As these creatures encounter different environments – including industrialized and polluted areas – they are likely to be at risk of higher exposure to plastics and related pollutants.
Researchers cited estimates that 80 percent of the plastic that ends up in the oceans comes from land – with rivers playing a key role in moving garbage into the ocean.
The report comes just days before a major International Union for Conservation of Nature (IUCN) summit that will include a motion calling for an end to marine pollution by plastic by 2030.
“The measures taken to solve this global problem fell far short of what was necessary,” said CMS Executive Secretary Amy Fraenkel.
“The focus so far has been on cleaning up our oceans, but that is already too late.

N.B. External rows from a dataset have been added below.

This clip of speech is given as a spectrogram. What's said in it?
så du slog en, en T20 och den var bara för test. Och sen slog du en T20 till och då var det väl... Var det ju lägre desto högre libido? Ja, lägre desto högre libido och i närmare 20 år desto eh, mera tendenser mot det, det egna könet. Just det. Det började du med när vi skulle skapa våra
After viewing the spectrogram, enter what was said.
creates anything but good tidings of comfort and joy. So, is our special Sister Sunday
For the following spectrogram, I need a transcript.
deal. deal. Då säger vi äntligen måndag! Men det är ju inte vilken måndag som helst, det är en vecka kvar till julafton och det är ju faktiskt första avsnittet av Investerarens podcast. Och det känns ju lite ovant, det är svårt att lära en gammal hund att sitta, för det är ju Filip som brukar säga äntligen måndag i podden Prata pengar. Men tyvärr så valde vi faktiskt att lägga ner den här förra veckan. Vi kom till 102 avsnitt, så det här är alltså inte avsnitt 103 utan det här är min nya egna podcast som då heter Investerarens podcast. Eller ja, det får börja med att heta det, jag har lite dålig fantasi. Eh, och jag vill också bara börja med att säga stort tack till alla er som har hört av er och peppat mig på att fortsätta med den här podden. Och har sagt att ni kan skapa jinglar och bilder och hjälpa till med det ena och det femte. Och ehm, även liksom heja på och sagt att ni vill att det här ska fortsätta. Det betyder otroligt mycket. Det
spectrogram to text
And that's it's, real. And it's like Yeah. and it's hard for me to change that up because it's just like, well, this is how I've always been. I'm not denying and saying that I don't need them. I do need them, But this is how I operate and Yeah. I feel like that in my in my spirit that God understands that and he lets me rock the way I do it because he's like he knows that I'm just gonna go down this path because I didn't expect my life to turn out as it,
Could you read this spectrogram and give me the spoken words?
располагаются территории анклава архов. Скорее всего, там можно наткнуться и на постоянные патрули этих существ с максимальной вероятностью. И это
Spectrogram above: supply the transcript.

We need to focus on solutions and preventing plastic pollution in advance.”
– ‘Additional stress’ –
The UN report highlights two regions – the river basins of the Ganges and the Mekong – which together contribute an estimated 200,000 tons of plastic pollution to the Indian Ocean and the Pacific Ocean each year.
Discarded fishing gear has been found to be a major threat.

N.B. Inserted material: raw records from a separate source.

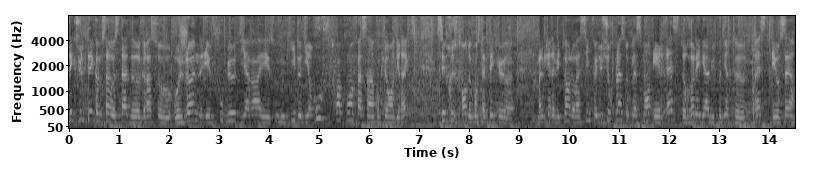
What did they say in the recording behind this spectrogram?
d'exulter comme ça au stade grâce aux, jeunes et fougueux Diarra et Suzuki, de dire ouf, 3 points face à un concurrent direct. C'est frustrant de constater que malgré la victoire, le Racing fait du surplace au classement et reste relégable. Il faut dire que Brest et Auxerre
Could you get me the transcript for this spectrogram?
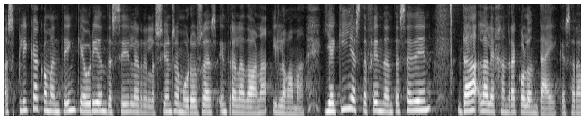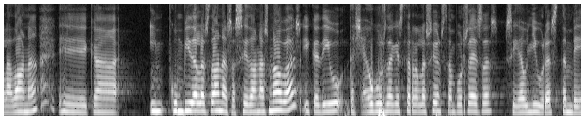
explica com entenc que haurien de ser les relacions amoroses entre la dona i l'home. I aquí ja està fent d'antecedent de l'Alejandra Kolontai, que serà la dona eh, que i convida les dones a ser dones noves i que diu deixeu-vos d'aquestes relacions tan burgeses, sigueu lliures també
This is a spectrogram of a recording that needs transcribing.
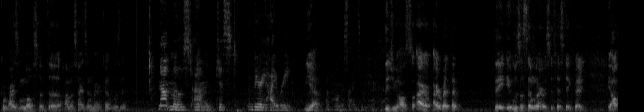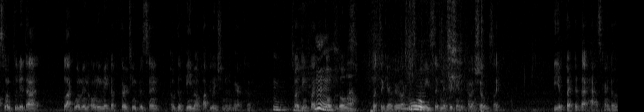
comprising most of the homicides in America. Was it? Not most, um, Okay. just very high rate Yeah. of homicides in America. Did you also? I I read that they it was a similar statistic, but it also included that black women only make up thirteen percent of the female population in America. Mm. So I think like Hmm. both of those Wow. put together like was really significant. Kind of shows like the effect that that has, kind of.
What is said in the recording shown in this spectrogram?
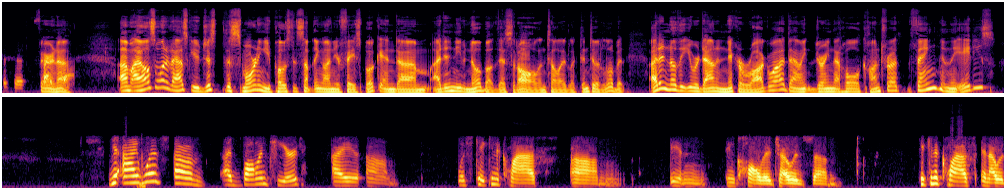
but to. Fair enough. Um, I also wanted to ask you just this morning you posted something on your Facebook, and um, I didn't even know about this at all until I looked into it a little bit. I didn't know that you were down in Nicaragua down, during that whole Contra thing in the 80s. Yeah, I was. Um, I volunteered. I um, was taking a class um, in in college. I was um, taking a class, and I was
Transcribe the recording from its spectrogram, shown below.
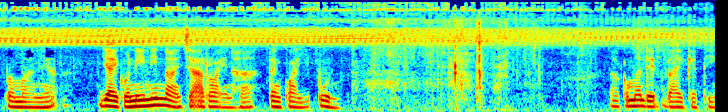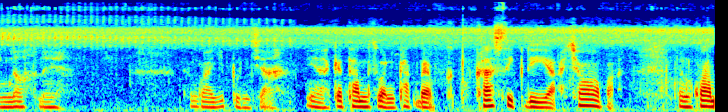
ๆ ประมาณเนี้ย ใหญ่กว่านี้นิดหน่อยจะอร่อยนะคะแตงกวาญี่ปุ่น เราก็มาเด็ดใบแกทิ้งเนาะนี่แตงกวาญี่ปุ่นจ้ะเนี่ยแกทำสวนผักแบบคลาสสิกดีอะชอบอะเหมือนความ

Dolphins can become entangled and caught by old nets underwater, with the endangered Irrawaddy dolphins and Ganges dolphins being particularly at risk.
The report also states that migratory seabirds such as black-footed albatross and Laysan albatross may not be able to distinguish plastic from prey as they fly over the ocean and accidentally eat floating debris.
This means the plastic could build up in their bowels or be passed on to their chicks when they vomit up food for them, it said.
On land, Asian elephants have also been observed rummaging around rubbish dumps in Sri Lanka and eating plastic in Thailand, the report said.
The report emphasized that species in the Asia-Pacific region face a variety of threats, including habitat loss, overfishing, industrial pollution and climate change.
“Even if plastic pollution is not the most important of these stressors, it can put an additional burden on the population groups that are already at risk,” it says.
She called for strategies to prevent plastic from entering the environment, reduce waste through better design and recycling, and greater efforts to understand the effects of this pollution on migratory species.
© Agence France-Presse